(Data items)
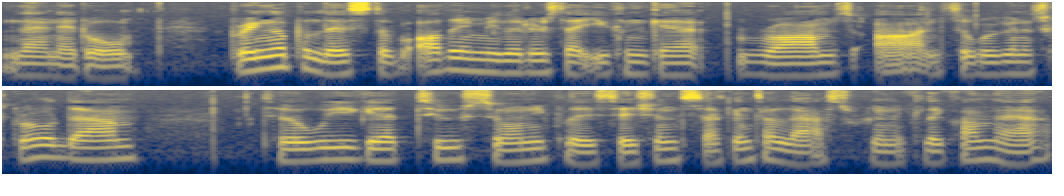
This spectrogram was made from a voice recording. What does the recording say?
Then it'll bring up a list of all the emulators that you can get ROMs on. So we're going to scroll down till we get to Sony PlayStation, second to last. We're going to click on that.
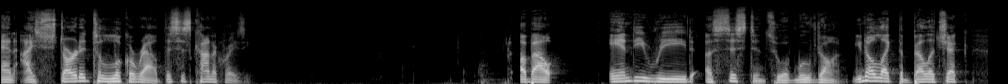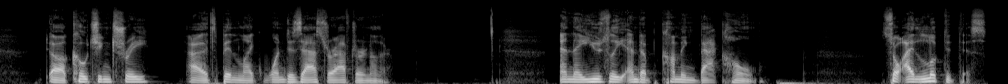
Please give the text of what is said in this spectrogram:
And I started to look around. This is kind of crazy. About Andy Reid assistants who have moved on. You know, like the Belichick uh, coaching tree. Uh, it's been like one disaster after another. And they usually end up coming back home. So I looked at this.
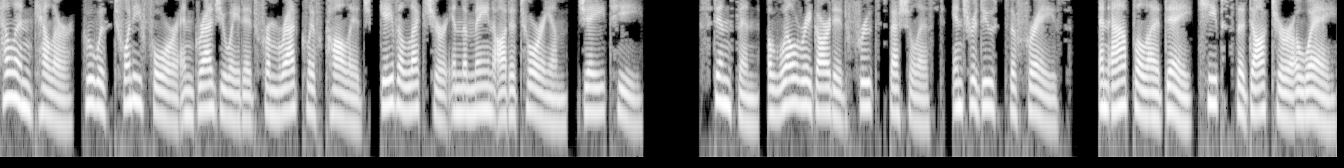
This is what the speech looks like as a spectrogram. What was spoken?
Helen Keller, who was 24 and graduated from Radcliffe College, gave a lecture in the main auditorium. J.T. Stinson, a well-regarded fruit specialist, introduced the phrase, "'An apple a day keeps the doctor away'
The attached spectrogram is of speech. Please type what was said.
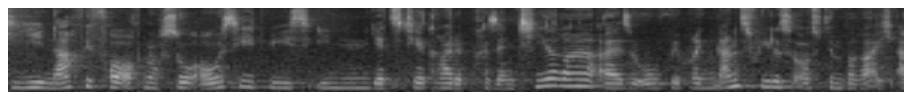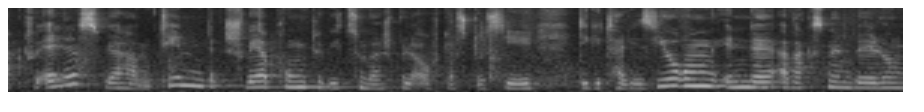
die nach wie vor auch noch so aussieht, wie ich es Ihnen jetzt hier gerade präsentiere. Also wir bringen ganz vieles aus dem Bereich Aktuelles. Wir haben Themenschwerpunkte, wie zum Beispiel auch das Dossier Digitalisierung in der Erwachsenenbildung.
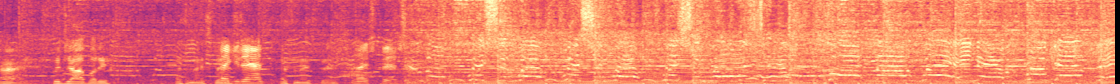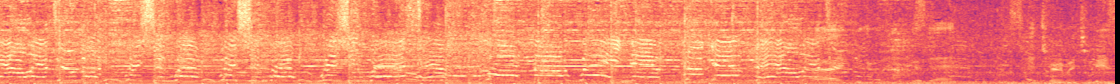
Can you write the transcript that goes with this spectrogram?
right, good job, buddy. That's a nice fish. Thank you, Dan. That's a nice fish. Nice fish. Tournament two days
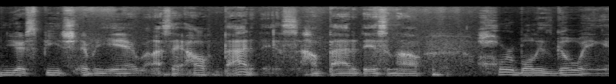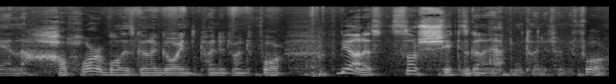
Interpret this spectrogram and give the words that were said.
New Year's speech every year when I say how bad it is, how bad it is, and how horrible is going, and how horrible is going to go into 2024. To be honest, some shit is going to happen in 2024.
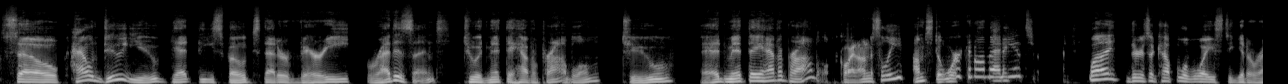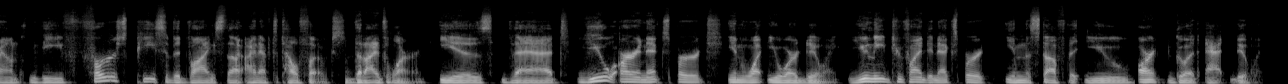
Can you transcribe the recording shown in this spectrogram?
So, how do you get these folks that are very reticent to admit they have a problem to admit they have a problem? Quite honestly, I'm still working on that answer. Well, there's a couple of ways to get around. The first piece of advice that I'd have to tell folks that I've learned is that you are an expert in what you are doing. You need to find an expert in the stuff that you aren't good at doing.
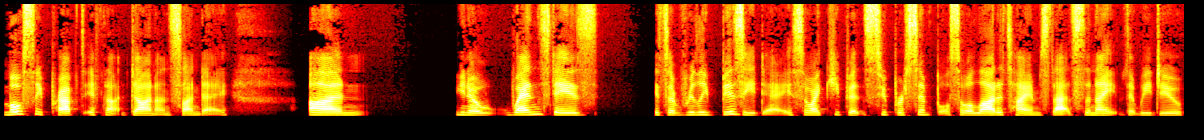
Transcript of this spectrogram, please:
mostly prepped, if not done on Sunday. On, you know, Wednesdays, it's a really busy day, so I keep it super simple. So a lot of times that's the night that we do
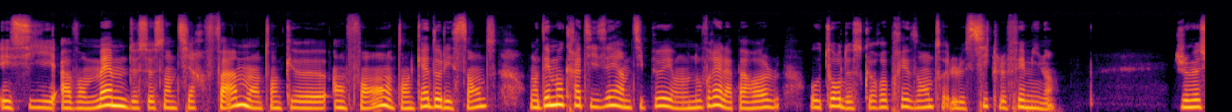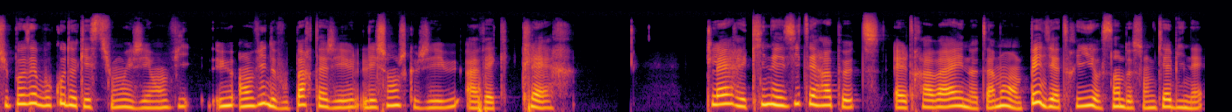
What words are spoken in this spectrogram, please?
Et si, avant même de se sentir femme, en tant qu'enfant, en tant qu'adolescente, on démocratisait un petit peu et on ouvrait la parole autour de ce que représente le cycle féminin? Je me suis posé beaucoup de questions et j'ai eu envie de vous partager l'échange que j'ai eu avec Claire. Claire est kinésithérapeute. Elle travaille notamment en pédiatrie au sein de son cabinet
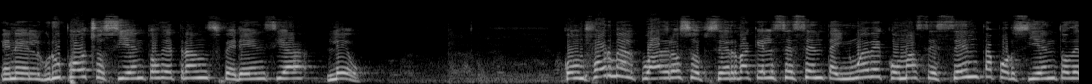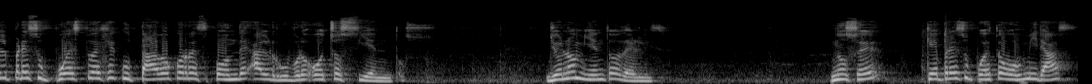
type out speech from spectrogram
en el grupo 800 de transferencia Leo. Conforme al cuadro se observa que el 69,60% del presupuesto ejecutado corresponde al rubro 800. Yo no miento, Derlis. No sé qué presupuesto vos mirás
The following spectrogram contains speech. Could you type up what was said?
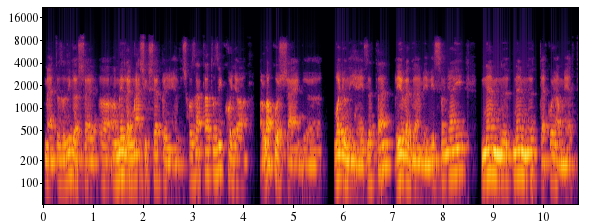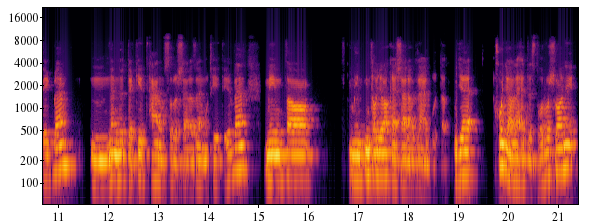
mert ez az igazság a, a mérleg másik serpenyőhez is hozzátartozik, hogy a, a lakosság vagyoni helyzete, a jövedelmi viszonyai nem, nem nőttek olyan mértékben, mm, nem nőttek két-háromszorosára az elmúlt hét évben, mint, a, mint, mint ahogy a lakásárak drágultak. Ugye hogyan lehet ezt orvosolni?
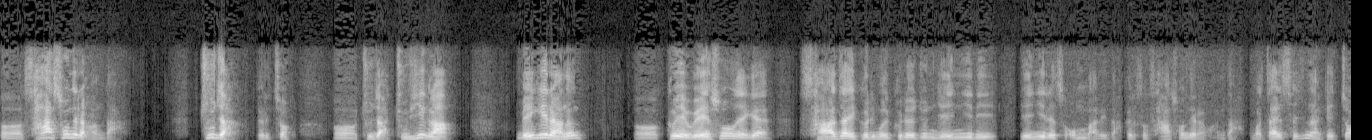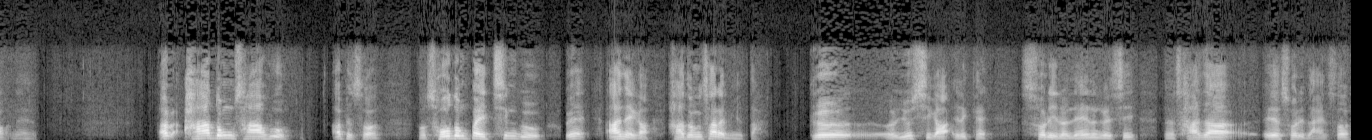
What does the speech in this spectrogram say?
어, 사손이라고 한다. 주자 그렇죠? 어, 주자 주희가 맥이라는 어, 그의 외손에게 사자의 그림을 그려준 옛일이 옛일에서 온 말이다. 그래서 사손이라고 한다. 뭐 잘 쓰지는 않겠죠. 네. 앞- 하동사후 앞에서 어, 소동파의 친구의 아내가 하동 사람이었다. 그 어, 유씨가 이렇게 소리를 내는 것이 어, 사자의 소리다 해서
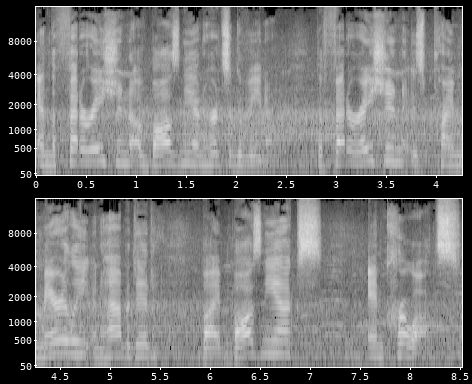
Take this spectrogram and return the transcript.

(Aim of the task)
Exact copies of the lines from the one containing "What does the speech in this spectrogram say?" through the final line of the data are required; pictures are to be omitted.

(Response)
What does the speech in this spectrogram say?
어, 사손이라고 한다. 주자 그렇죠? 어, 주자 주희가 맥이라는 어, 그의 외손에게 사자의 그림을 그려준 옛일이 옛일에서 온 말이다. 그래서 사손이라고 한다. 뭐 잘 쓰지는 않겠죠. 네. 앞- 하동사후 앞에서 어, 소동파의 친구의 아내가 하동 사람이었다. 그 어, 유씨가 이렇게 소리를 내는 것이 어, 사자의 소리다 해서
Take this spectrogram and return the transcript.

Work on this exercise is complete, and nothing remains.